In May 1918, Leon was transferred by railroad train by day and night from Camp Devens in Massachusetts to Camp Merritt in New Jersey. At each stop, the boys would go out on the platform and “shake hands with the people there, especially the young ladies.”

By June 6, 1918, Leon had been transported across the Atlantic to a base in France. His letters were subject to government censors, but there’s no evidence that a censor ever blacked out anything Leon wrote. Apparently, he was not supposed to reveal his exact location, so his letters were always posted with vague place references like “Somewhere in France” or just “Germany.”

“Our official directions for writing letters are to write as much as you like, but don’t say anything,” Leon quipped. “I am still ‘way across the sea,’ but far away from any actual fighting line, so don’t worry, mother, over any imaginary dangers surrounding me. I shall remain here some time, so let your mind rest easy.”

Leon wrote in the same letter, “I have completely changed my opinion of France as a whole. The country districts are beautiful, some of the scenery is wonderful, but I do not like the old block houses that they live in.”

Leon’s handwriting is a graceful cursive style that is easy to read. Most of his stationery is stamped with the logo of the American YMCA, a group that also provided recreation halls for the Allied soldiers to take breaks in.


After the war, Leon had poetry published in the Lewiston Sun-Journal over the years and he won the Music Hall competition in Lewiston several times.

He also won some poetry contests at Old Orchard Beach.

Leon wrote all of his poems with alternating lines of verse that rhymed. The rhyming lines were always the same length.

“He obviously considered his words very carefully,” said Linda McKee, a former English teacher at Winthrop High School. “These poems are ballads with rhymed, metered verse. Soldiers often have difficulty expressing their emotions, but he was able to express his emotions through these poems.”

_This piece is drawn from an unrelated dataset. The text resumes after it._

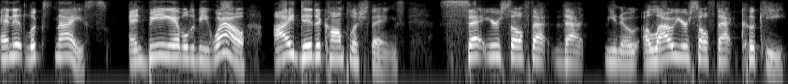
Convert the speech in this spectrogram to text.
and it looks nice. And being able to be, wow, I did accomplish things. Set yourself that that, you know, allow yourself that cookie,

Leon’s father, Isaac, had died in 1909. His brother, Ernest Ogden Wood, Jim’s father, also was a World War I veteran, but he was not sent overseas.

Jim said Leon tried to re-enlist for service during World War II, arguing the service was taking married men with families and he was a single bachelor, but the officials told him he was too old for military service. He would have been 50 in 1941.


“My uncle was very close to his mother,” Jim said. “He had a bell hooked up so she could ring him at home if she had any problem.”

After he returned from the service, Leon and the rest of the Wood family jointly purchased some land on Wilson Pond in Winthrop and Monmouth and built a vacation camp on it. Later, they divided the land up among the remaining members of the family.

Leon was master of Kora Temple Shrine in Lewiston for a number of years, was a member of the Kora Temple Chanters and received his 50-year membership pin from Kora Temple.

Jim’s older brother, Cliff, now 95, served in the Maine Air National Guard, retiring as a colonel. He served on active duty during World War II and Korea. “He was brilliant in personnel management,” Jim said.

Another of Jim’s brothers, Don Wood, also had a career in the Air Force. He was an aerial photographer on B29s and B36s.

In the Air National Guard, Jim worked on repairing, maintaining and calibrating radar systems that fighter planes used to track their airborne foes. He worked on F-94s, F-89 Scorpions and F-101 Voodoos.

In 1976, after working 20 years in radar maintenance, Jim took on a new assignment. He was one of the first to operate refueling booms for midair refueling of B-52s and other planes out of KC-135 air tankers. The Maine Air National Guard took the lead in this work. It was based first at Loring Air Force Base in Limestone and later at the old Dow Air Force Base in Bangor.

Comments are no longer available on this story